Due to the Coronavirus pandemic, many higher learning students are having to put their sexual lives on hold. To talk about casual sex in college life and the effects COVID-19 might be having on it, Scarleteen spoke with sociologist Lisa Wade, PhD, visiting scholar at Tulane University and author of the groundbreaking "American Hookup: The New Culture of Sex On Campus."
Being single or otherwise on your own during the pandemic can be challenging, but it doesn't have to be awful or without benefit to you. There are probably lots of things you can do right now to help yourself cope and make the most of this time. Here are seven ideas to get you started.
There’s a lot of hype around orgasms, and they are an amazing part of sex for many people — but if you haven’t had an orgasm yet, that’s okay, too. And who could blame you when nobody really teaches us how to orgasm? Here are a few things to do if you want to start exploring your orgasmic potential.
Ooof, masturbating at home. Mom and Dad being one door down can be so nerve-wracking that you can’t even occupy sexy-thoughts long enough to get aroused, let alone do something abut them. Here are some tips from someone who knows this situation to help you stay discreet, overcome your anxiety, experiment with your sexuality and find this kind of comfort at home.
I’m almost sixteen, but I’ve never felt any sort of sexual or romantic attraction towards other people. I can appreciate when someone’s attractive, but I just never feel any attraction. People sometimes ask me if I’m asexual or aromantic, but I don’t think so. Is sixteen too old to still be waiting to experience attraction?...
Say hello to our new zine, F*ck Me! It's a (free!) flight of super-helpful fancy that can help you -- or your intimate companions, your platonic friends, your students, the people who come into your clinic, your younger brother, your favorite cousin, and maybe even your parents -- identify the basics of what you really want and need when it comes to sex with others, and give you a foundation for clear, candid, and meaningful sexual communication.
It can be incredibly frustrating when a part of the body we strongly associate with, and expect to give us, pleasure ends up causing us chronic pain. If you have chronic pelvic pain, what do you do if you want to get sexual with yourself or someone else? How can you be physically intimate if you’re in pain? How do you talk to your partners? If it starts hurting, should you stop? This guide from Nicole Guappone offers some great help with all this and more.
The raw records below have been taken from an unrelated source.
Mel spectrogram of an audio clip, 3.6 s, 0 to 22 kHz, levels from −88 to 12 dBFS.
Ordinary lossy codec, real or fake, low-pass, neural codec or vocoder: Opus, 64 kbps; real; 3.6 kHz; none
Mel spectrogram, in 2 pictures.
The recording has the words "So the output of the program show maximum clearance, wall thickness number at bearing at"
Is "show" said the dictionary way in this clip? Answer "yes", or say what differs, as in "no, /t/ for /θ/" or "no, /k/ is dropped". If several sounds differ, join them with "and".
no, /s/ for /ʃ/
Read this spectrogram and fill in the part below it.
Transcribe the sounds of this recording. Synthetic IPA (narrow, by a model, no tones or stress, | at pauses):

I'm a transgender man. I wasn't able to orgasm until a few months after I started testosterone about 6 months ago. Though I've had increased arousal and can now orgasm, I feel no pleasure with it at all. I'm too embarrassed to bring it up to my doctor. The thing is, I don't particularly WANT to feel pleasure with it....
Workshops, books, videos and other resources to help parents and sex ed professionals do an excellent job with kids, teens and sexuality.
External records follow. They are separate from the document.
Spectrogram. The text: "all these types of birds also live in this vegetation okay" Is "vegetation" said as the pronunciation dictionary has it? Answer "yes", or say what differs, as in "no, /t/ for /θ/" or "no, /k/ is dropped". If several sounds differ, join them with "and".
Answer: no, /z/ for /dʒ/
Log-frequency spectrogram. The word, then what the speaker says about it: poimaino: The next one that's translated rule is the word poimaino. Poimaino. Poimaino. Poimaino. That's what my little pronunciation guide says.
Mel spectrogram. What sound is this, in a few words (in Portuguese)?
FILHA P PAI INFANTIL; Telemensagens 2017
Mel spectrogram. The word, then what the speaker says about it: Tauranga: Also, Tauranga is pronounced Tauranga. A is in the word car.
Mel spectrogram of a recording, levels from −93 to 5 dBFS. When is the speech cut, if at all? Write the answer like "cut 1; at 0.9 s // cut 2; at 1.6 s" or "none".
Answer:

I'm a straight woman (at least I think so), and I’m generally more into guys, but I find women sexually attractive. Being in relationships with women doesn’t really appeal to me, but having sex with them does. What does that mean? Am I bisexual or is it just something like a fetish? ...